Deborah Madison, one of the vanguards of vegetarian cuisine in America, dined on lamb the night before her interview. “I had a friend over last night who works very hard. I had some lamb from a local rancher, so we ate lamb,” says the author of “The New Vegetarian Cooking for Everyone.” “But I also have a garden and a refrigerator full of vegetables.”
It’s those vegetables for which Madison is known. She won her first James Beard Award in 1998 after “Vegetarian Cooking for Everyone,” an exhaustive collection of plant-based recipes that became a bestseller. The recent edition offers more than 1,600 recipes, many new. Madison, 68, began cooking at the San Francisco Zen Center in the 1960s and then joined restaurateur Alice Waters at Chez Panisse in 1977. Shortly after, she opened Greens in San Francisco, one of the first restaurants to elevate vegetarian cooking as a genuine cuisine. Her many books include “Vegetable Literacy,” published last year. She is working on a memoir.
Q. When did you become interested in vegetarian cooking?
A. I’ve never been a gung ho vegetarian. When I lived at the Zen Center in San Francisco I didn’t care about being a vegetarian, I just wanted to cook, so I just jumped into cooking.
Q. How has vegetarian cooking changed over the years?
A. My problem with the whole “vegetarian” word is that I’ve always read it as a way of pushing stuff away. I came to this in the late ’60s and ’70s when it was a big cultural shift if you decided to be vegetarian. You couldn’t sit down at the table with somebody else. You can now order the vegetarian dish at a restaurant without declaring yourself a vegetarian. It’s opened up and that’s what I’m mostly interested in.
Q. You describe yourself as an “honest omnivore.” What does that mean?
A. I have never been able to be a person who gets invited out to dinner and says, “I don’t eat something” and expect that people will jump through hoops. I know people are very polite about it. But I’m old enough that I accept what’s there. I do know that no animal really wants to die for you. That’s final and that’s not going to change. I keep that in mind. As a culture, we don’t always have a sense of grace or gratitude about closing that circle.
Q. Why is there so much interest in vegetables right now?
A. We know so much more about plants than we used to, about what they provide for us, which is a whole lot, including protein plus nutrients that aren’t found in meats. And the alarm about how meat is raised is getting through to people. Meat is easy to cook. It’s filling, it’s satisfying, it’s tasty. But plants are amazing. We have so many more varieties that are well grown and lovely, whether they’re heirlooms or new varieties. Chefs know they’re fun stuff to cook with. There is this interest and curiosity.
Q. How did you approach updating a book that is beloved by so many people?
A. I wanted to do it for a long time. Our foods have changed so much. There are dishes like tartines that we didn’t know about when the book came out. And a lot of different oils, coconut butter, ghee, smoked paprika, smoked salt that also weren’t very well known. Spaghetti made out of ancient wheat, Israeli couscous — all kinds of foods we didn’t have access to.

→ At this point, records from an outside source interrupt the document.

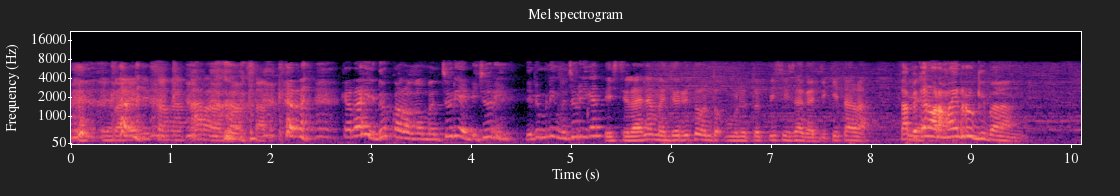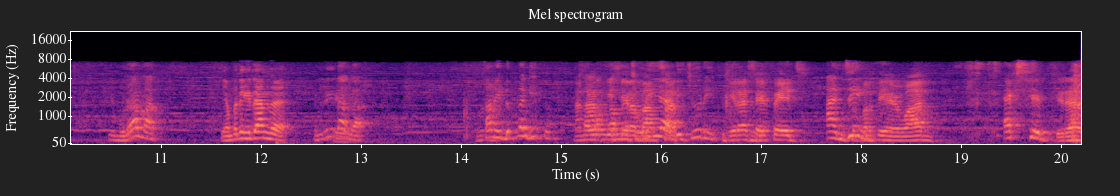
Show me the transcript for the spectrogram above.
Ini sangat arah karena karena hidup kalau nggak mencuri ya dicuri. Jadi mending mencuri kan? Istilahnya mencuri itu untuk menutupi sisa gaji kita lah. Tapi Iya. kan orang lain rugi bang. Ya bodo amat. Yang penting kita enggak. Yang penting kita enggak. Kan hidupnya gitu. Kalau Anarkis nggak Ira mencuri ya bangsat. dicuri. Kira savage. Anjing. Seperti hewan. Exit. Kira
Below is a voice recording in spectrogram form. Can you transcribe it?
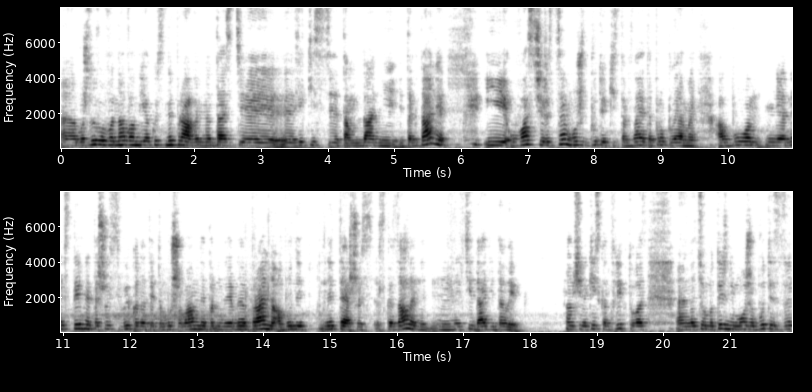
Е, Можливо, вона вам якось неправильно дасть е, е, якісь е, там дані і так далі. І у вас через це можуть бути якісь там, знаєте, проблеми, або не встигнете щось виконати, тому що вам не- не- неправильно або не, не те щось сказали, не, не ті дані дали. В общем, якийсь конфлікт у вас е, на цьому тижні може бути з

Q. Could you give an example of a new recipe that would not have appeared in the original edition?
A. I have a recipe for savory millet grits made as a timbale. They’re so much better than whole millet because they cook more evenly. Millet seems to be an important grain for some people because it doesn’t cause inflammation. More tempeh dishes for sure. More fermented soy. I tried to adapt some recipes to the slow cooker. And I did the same for the pressure cooker.
Q. How about an example of something you took out of the first book?
A. There’s this recipe for a sizzling risotto gratin that’s very rich. As far as I knew no one had ever eaten it. When I was speaking somewhere and said I’m just going to take it out of the book, two women raised their hands and said, “That’s the dish we always make for each other for our birthdays.” That was such a touching story. I left it in.